Extracted records
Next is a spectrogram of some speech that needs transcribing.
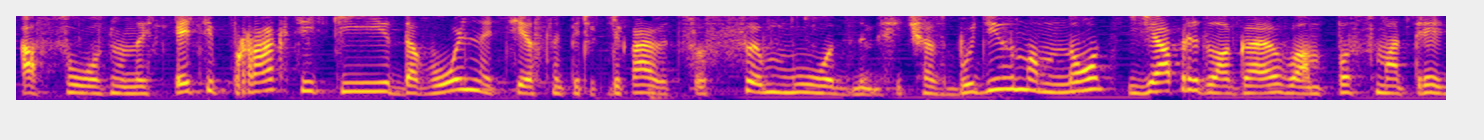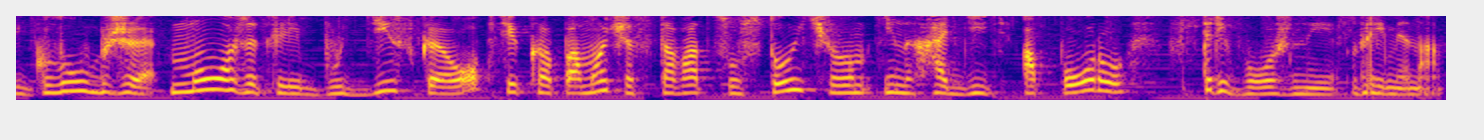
осознанность. Эти практики довольно тесно перекликаются с модным сейчас буддизмом, но я предлагаю вам посмотреть глубже, может ли буддийская оптика помочь оставаться устойчивым и находить опору в тревожные времена.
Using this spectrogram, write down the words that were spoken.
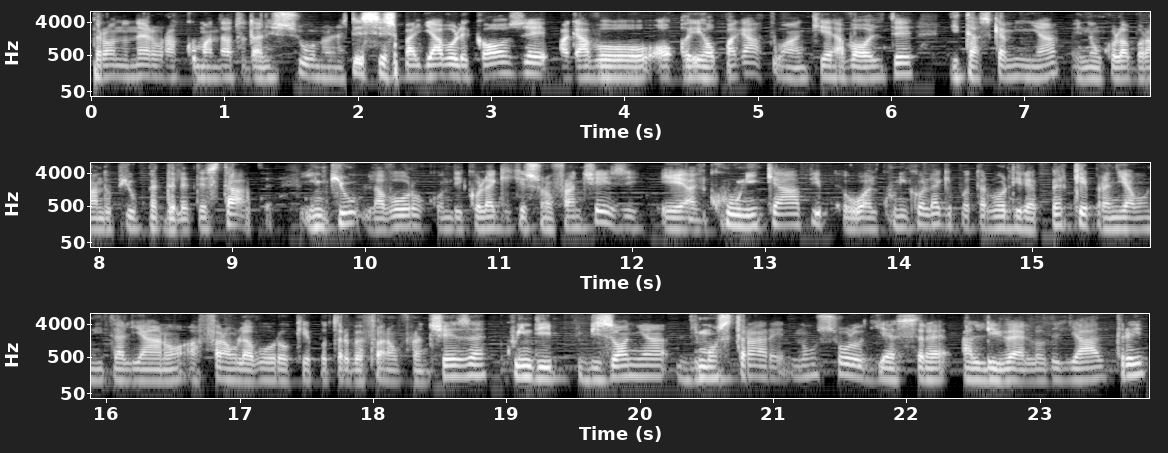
però non ero raccomandato da nessuno. Se sbagliavo le cose pagavo ho, e ho pagato anche a volte di tasca mia e non collaborando più per delle testate. In più lavoro con dei colleghi che sono francesi e alcuni capi o alcuni colleghi potrebbero dire perché prendiamo un italiano a fare un lavoro che potrebbe fare un francese? Quindi bisogna dimostrare non solo di essere al livello degli altri,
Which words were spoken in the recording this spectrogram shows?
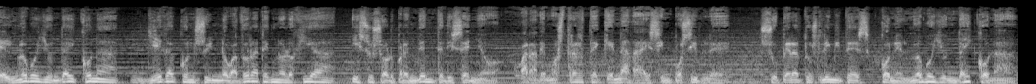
El nuevo Hyundai Kona llega con su innovadora tecnología y su sorprendente diseño para demostrarte que nada es imposible. Supera tus límites con el nuevo Hyundai Kona.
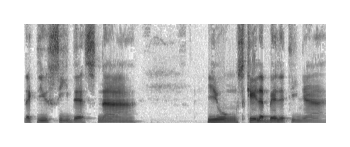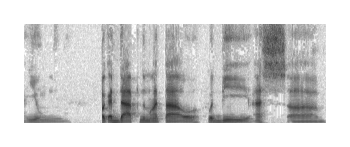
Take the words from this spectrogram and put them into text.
Like, do you see this na yung scalability niya, yung pag-adapt ng mga tao would be as um,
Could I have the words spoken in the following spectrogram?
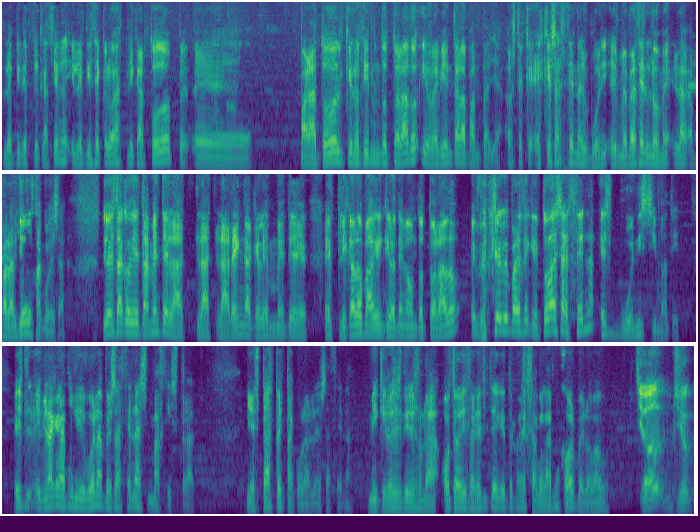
Le pide explicaciones y le dice que lo va a explicar todo eh, para todo el que no tiene un doctorado y revienta la pantalla. Es, que, es que esa escena es buena. Me parece para, yo destaco esa. Yo destaco directamente la, la, arenga que les mete explicarlo para alguien que no tenga un doctorado. Es que me parece que toda esa escena es buenísima, tío. Es, es verdad que la peli buena, pero esa escena es magistral. Y está espectacular esa escena. Miki, no sé si tienes una otra diferente que te parezca la mejor, pero vamos. Yo, yo,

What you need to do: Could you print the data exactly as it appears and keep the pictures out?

Expected answer:
Next is a spectrogram of some speech that needs transcribing.
осознанность. Эти практики довольно тесно перекликаются с модным сейчас буддизмом, но я предлагаю вам посмотреть глубже, может ли буддийская оптика помочь оставаться устойчивым и находить опору в тревожные времена.
Using this spectrogram, write down the words that were spoken.
però non ero raccomandato da nessuno. Se sbagliavo le cose pagavo ho, e ho pagato anche a volte di tasca mia e non collaborando più per delle testate. In più lavoro con dei colleghi che sono francesi e alcuni capi o alcuni colleghi potrebbero dire perché prendiamo un italiano a fare un lavoro che potrebbe fare un francese? Quindi bisogna dimostrare non solo di essere al livello degli altri,
Which words were spoken in the recording this spectrogram shows?
El nuevo Hyundai Kona llega con su innovadora tecnología y su sorprendente diseño para demostrarte que nada es imposible. Supera tus límites con el nuevo Hyundai Kona.
Take the words from this spectrogram and put them into text.
Like, do you see this na yung scalability niya, yung pag-adapt ng mga tao would be as um,
Could I have the words spoken in the following spectrogram?
Le pide explicaciones y le dice que lo va a explicar todo eh, para todo el que no tiene un doctorado y revienta la pantalla. Es, que, es que esa escena es buena. Me parece para, yo destaco esa. Yo destaco directamente la, la, arenga que les mete explicarlo para alguien que no tenga un doctorado. Es que me parece que toda esa escena es buenísima, tío. Es, es verdad que la peli buena, pero esa escena es magistral. Y está espectacular esa escena. Miki, no sé si tienes una otra diferente que te parezca la mejor, pero vamos. Yo, yo,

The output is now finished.